Tag Archives: War Guilt Clause

Wilson’s Obsession – The League of Nations

Woodrow Wilson, is the only U.S. President with an earned doctorate – Ph.D. in Government and History, Johns Hopkins University, 1886. To say Wilson was a stubborn man would be like saying the Washington Monument is an obelisk. “Let them compromise,” became a mantra with Wilson – he knew better, and in the end it cost him dearly.

A month after the fighting on the Western Front ended in November, 1918, Wilson went to France to prepare for the Paris Peace Conference that would convene in January, 1919; his reception in Paris, London, and Rome was tumultuous; he was the conquering hero, the first international recognition that the United States was a GREAT NATION, and he was here to fashion a peace for the world. Sadly, it would end badly . . .  “A Peace to End All Peace,” said the title of David Fromkin’s 1986 book,

Max Blue in The War Guilt Clause, follows the peace conference through the eyes of correspondent Ed Frederick, and a bright-eyed, spiky Midwesterner with a pen of her own – Peggy Schooner, who enters Ed’s life at the first Paris press conference with the words “Wilson has it all wrong – the League of Nations is not the first priority – a peace treaty with Germany is.”

Wilson had it horribly wrong but was blind to see. He would not be swayed from his bull-headed insistence that the Covenant of the League of Nations must be included in the introduction to what became the Treaty of Versailles.

Here in 2013, it is widely seen that partisan politics is crippling the United States efforts to bring a better life to its citizens. In 1919, bitter hatred for a Democrat President, may have been worse :

Republican Senator William Borah of Idaho – “The Treaty of Versailles represents the most complete moral breakdown in the history of treaty writing.”

Democratic Senator James Phelan of California – “The President has achieved a great triumph; the Treaty of Versailles is a greater boon to mankind than the Magna Charta or the American Constitution.”

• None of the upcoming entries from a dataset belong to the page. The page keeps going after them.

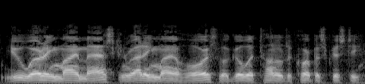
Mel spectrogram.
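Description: A man playing a steadfast, noble masked Western hero in an old-time radio drama, speaking in a measured, formal, commanding way. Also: deep voice, fairly even intonation, lightly acted. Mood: resolute. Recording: muffled lo-fi vintage radio recording.

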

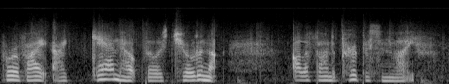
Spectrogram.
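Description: An actress playing a selfless, earnest young American daughter in a sincere, emotive old radio soap opera style. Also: female voice, mid-range voice, fairly even intonation, normal speed, fairly bright tone, close to an everyday voice. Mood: wistful, earnest. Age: young adult. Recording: noisy vintage radio drama recording.

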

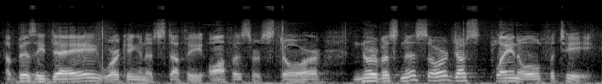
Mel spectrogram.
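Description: A man's voice: medium pitch, animated, moderate pace, fairly bright tone, a little hiss or hum, rough recording. A man announcing a scripted old-time radio commercial in an emphatic, salesmanlike manner.

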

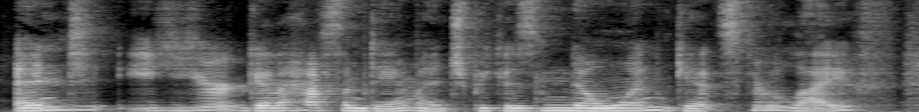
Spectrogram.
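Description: Casting: woman, 30s, podcast host, low gravelly voice, slightly hoarse, chatty and casual. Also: fairly even intonation, measured pace, darkish tone. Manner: chatty, many fillers like "like" and "you know". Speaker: podcast host and child therapist. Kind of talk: casual solo podcast talk.

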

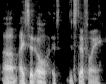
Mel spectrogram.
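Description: A man's voice: low-pitched, quick pace, a little mellow. A man hosting a podcast, chatting casually about films with a panel. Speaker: podcast host.

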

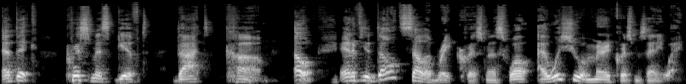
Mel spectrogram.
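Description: A man's voice: medium pitch, sing-song, normal speed, breathy edge. A man hosting a real estate podcast, promoting offers and interviewing a guest in an upbeat, friendly way. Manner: upbeat, friendly salesman delivery. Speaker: podcast host.

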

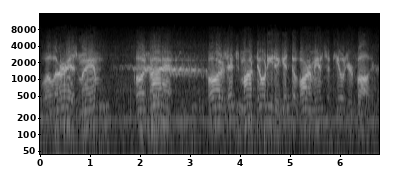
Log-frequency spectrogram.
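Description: An actor playing an earnest, heroic cowboy in a corny old western melodrama. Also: male voice, fairly high pitch, unhurried, bright, forceful tone. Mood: earnest, gallant. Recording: muffled, noisy old film soundtrack.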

It remained for the much maligned future U.S. President, Herbert Hoover, to pen a phrase that might represent A Thought For All Seasons: “We are sadly in need of an idealism that transcends partisan politics – one rooted in principles beyond mere party allegiance.”


From Times to War Guilt

Max Blue’s 1916 war novel called Times, was published in 2004; The War Guilt Clause will be published by Tate Publishing in October 2013. The two novels are tightly connected; the first half of War Guilt is a severely revised version of Times, primarily due to elimination of almost all baseball references which were a significant part of the earlier work. The ventures and adventures of the Frederick twins, Ted and Ed, along with Mary Cady are reprised in the new novel. The second half of The War Guilt Clause focuses on Ed as a war correspondent along with his newly found colleague at the 1919 Paris Peace Conference, Peggy Schooner.

It all began in the Rowan University library where Max went to mine the New York Times microfilm archives for information about the 1916 New York Giants 26-game winning streak, an achievement that remains a record for Major League baseball. The Streak was what Max called his account – it can be seen online at http://baseballguru.com.

When Max opened the Times 1916 archives he quickly learned that more than baseball was on the minds of the country and the world. Long and detailed accounts of President Woodrow Wilson’s campaign for a second term, as well as informative articles about the views of Republican challenger Charles Evans Hughes, appeared day after day as the winning of John McGraw’s Giants proceeded through September and in to October. Something began to stir in the sequestered non-baseball section of Blue’s brain